You might think you and the people you work with are very good at communicating already. After all, we talk to our partners, family and friends without giving it too much thought! But communicating well takes a little finesse…
- Learn how to do ‘active listening’. When you’re listening, do you really hear what’s being said? Active listening is about making a deliberate effort not only to hear the words, but to understand the message that’s being given too. It means repeating back what you’re hearing, allowing plenty of opportunity for a person to speak, looking at the speaker directly, nodding occasionally and making small verbal comments like ‘mm-hmm’ and ‘yes’. Most importantly of all, active listening means not preparing your response whilst someone else is talking – instead, listen fully and then give your rebuttal! Here’s some great active listening advice.
- Use the right tools. As well as stronger face to face communication skills, it’s important the infrastructure you’re relying on allows for good communication too. For example, tools provided by the likes of upraise.io provide a platform for teams to communicate. Employees involved on a project can talk to one another and receive continuous feedback, recognition, praise and instruction from their managers and co-workers. But best of all? This kind of communication tool ensures that voices are heard and the necessary people are included in relevant conversations. There are various tools at your disposal, from setting up employee text alerts to top-level management communication and it’s up to you to make the most of them.
- Be clear about good digital etiquette. Emails are an obvious minefield for communication mishaps. Set clear guidelines for everyone to abide by: the tone should be professional if you’re in the kind of office that values a formal approach, and everyone should make the time to remember their manners! Encourage employees to refrain from emailing if they’re displeased or upset – it’s better to get up and talk face to face so that a situation doesn’t escalate. The biggest consideration in digital etiquette however is to keep things clear and concise: unnecessarily long emails compound a person’s workload and chew up too much time. Keep it short and sweet.
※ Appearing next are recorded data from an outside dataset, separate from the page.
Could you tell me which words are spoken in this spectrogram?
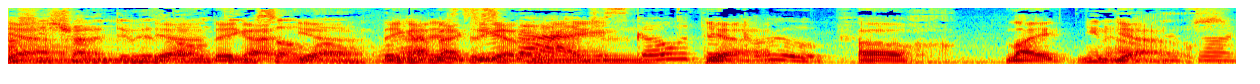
Ashley's trying to do his yeah, own they thing got, solo. Yeah, they That got back is Do together. that. Just go with the Yeah. group. Oh, like You know how yeah. It's not,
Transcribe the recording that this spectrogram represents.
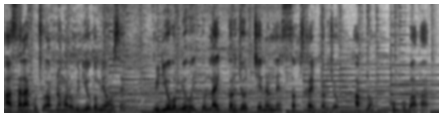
આશા રાખું છું આપને અમારો વીડિયો ગમ્યો હશે. વીડિયો ગમ્યો હોય તો લાઇક કરજો ચેનલને સબસ્ક્રાઇબ કરજો. આપનો ખૂબ ખૂબ આભાર.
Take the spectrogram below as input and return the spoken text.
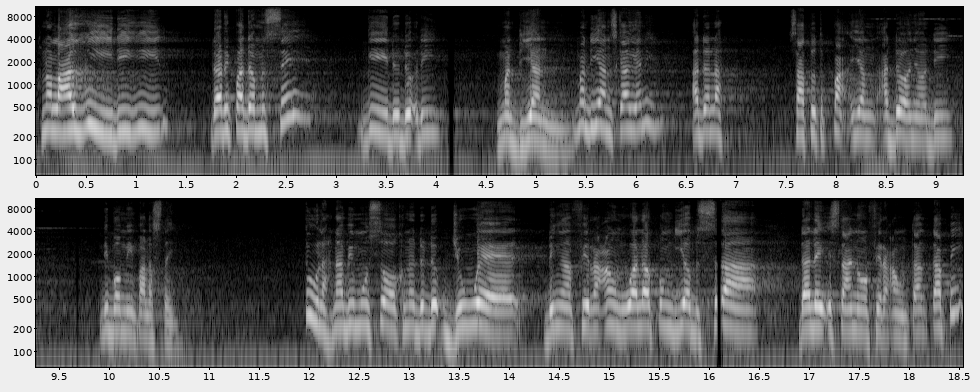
kena lari diri daripada Mesir gi duduk di Madian. Madian sekarang ni adalah satu tempat yang adanya di di bumi Palestin. Itulah Nabi Musa kena duduk jual dengan Fir'aun walaupun dia besar dalam istana Fir'aun. Tapi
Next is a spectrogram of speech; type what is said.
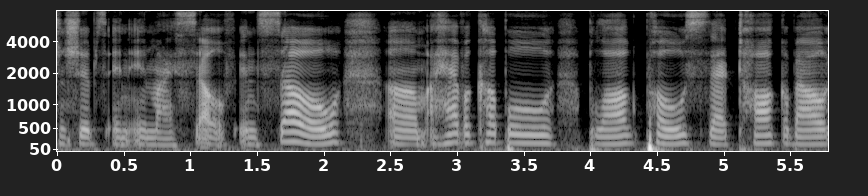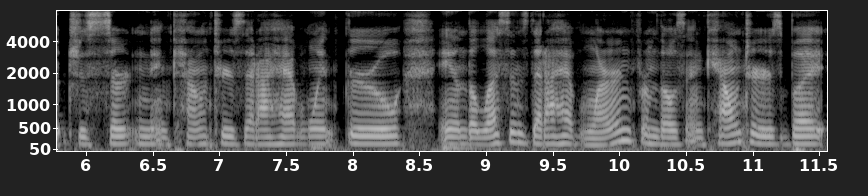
relationships and in myself. And so um, I have a couple blog posts that talk about just certain encounters that I have went through and the lessons that that I have learned from those encounters. But,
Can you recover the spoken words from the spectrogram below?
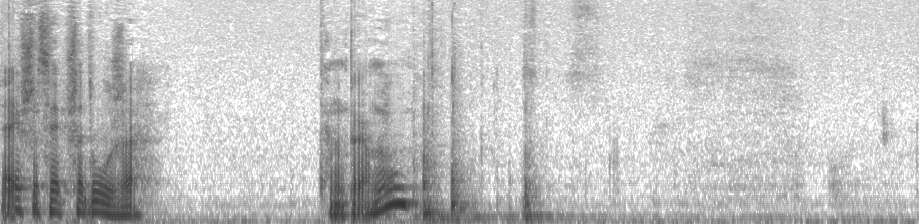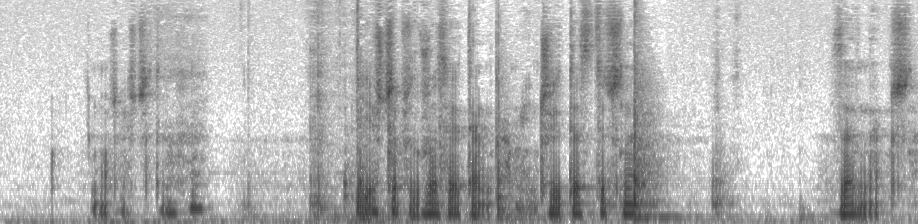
Ja jeszcze sobie przedłużę ten promień. Może jeszcze trochę. I jeszcze przedłużę sobie ten promień, czyli te styczne zewnętrzne.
- Check your body language. We actually have a very colourful conversation with our body language… whether we’re aware of it or not! For example, standing up tall and widening our stance displays power, status and confidence. Maintaining eye contact is important in the office too. Whilst you don’t want to stare, you should have looked in a speaker’s eyes for long enough to know what colour their eyes are. This will make people feel that they are valued and that you are listening to them. Good body language even extends to perfecting your handshake! What does your handshake say about you?
5. Schedule regular meetings. One way to guarantee the improvement of communication in the workplace is to schedule time for it. For example, you could set dates for weekly team meetings, monthly 1-2-1s, regular interdepartmental brainstorms, or even invite the whole office for a catch up at the end of each week. These kinds of meetings offer employees a great opportunity to come up with ideas, feedback on what’s going on, learn what’s happening elsewhere in the business and boost the sense of morale overall.